Brief: For every line below, restate it exactly and drop the images.

Information provided:
++++++++

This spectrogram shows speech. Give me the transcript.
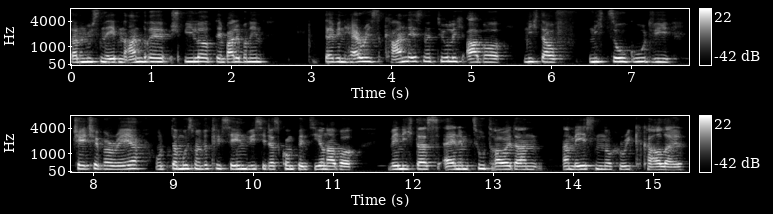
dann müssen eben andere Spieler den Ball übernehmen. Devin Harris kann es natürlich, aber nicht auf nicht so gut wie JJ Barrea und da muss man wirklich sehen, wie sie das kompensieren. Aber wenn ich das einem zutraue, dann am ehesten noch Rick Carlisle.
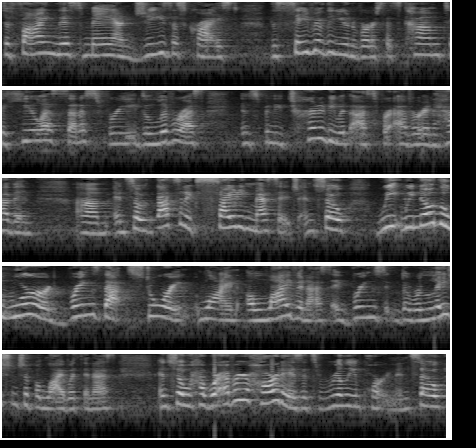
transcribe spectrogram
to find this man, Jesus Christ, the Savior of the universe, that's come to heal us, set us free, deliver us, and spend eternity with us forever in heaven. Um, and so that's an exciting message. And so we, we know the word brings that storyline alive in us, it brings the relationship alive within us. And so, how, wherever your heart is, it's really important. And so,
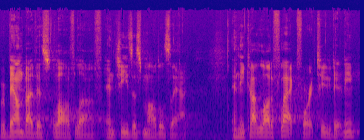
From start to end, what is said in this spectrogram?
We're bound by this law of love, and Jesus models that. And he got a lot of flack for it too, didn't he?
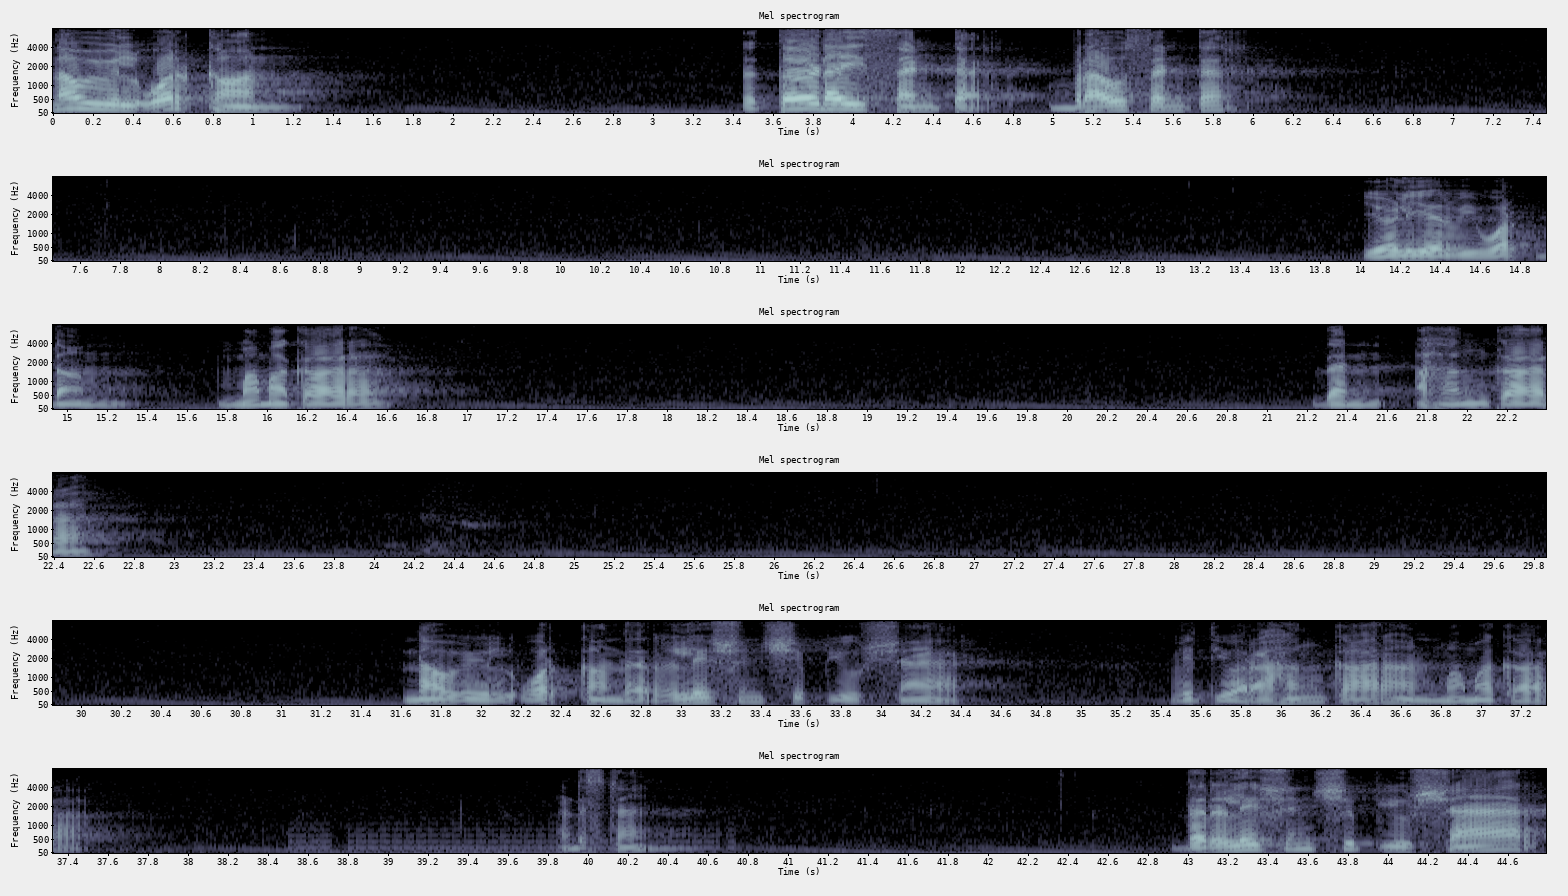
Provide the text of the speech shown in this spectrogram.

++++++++

Solution to this task:
This spectrogram shows speech. Give me the transcript.
dann müssen eben andere Spieler den Ball übernehmen. Devin Harris kann es natürlich, aber nicht auf nicht so gut wie JJ Barrea und da muss man wirklich sehen, wie sie das kompensieren. Aber wenn ich das einem zutraue, dann am ehesten noch Rick Carlisle.
transcribe spectrogram
to find this man, Jesus Christ, the Savior of the universe, that's come to heal us, set us free, deliver us, and spend eternity with us forever in heaven. Um, and so that's an exciting message. And so we, we know the word brings that storyline alive in us, it brings the relationship alive within us. And so, how, wherever your heart is, it's really important. And so,
From start to end, what is said in this spectrogram?
We're bound by this law of love, and Jesus models that. And he got a lot of flack for it too, didn't he?
Provide the text of the speech shown in this spectrogram.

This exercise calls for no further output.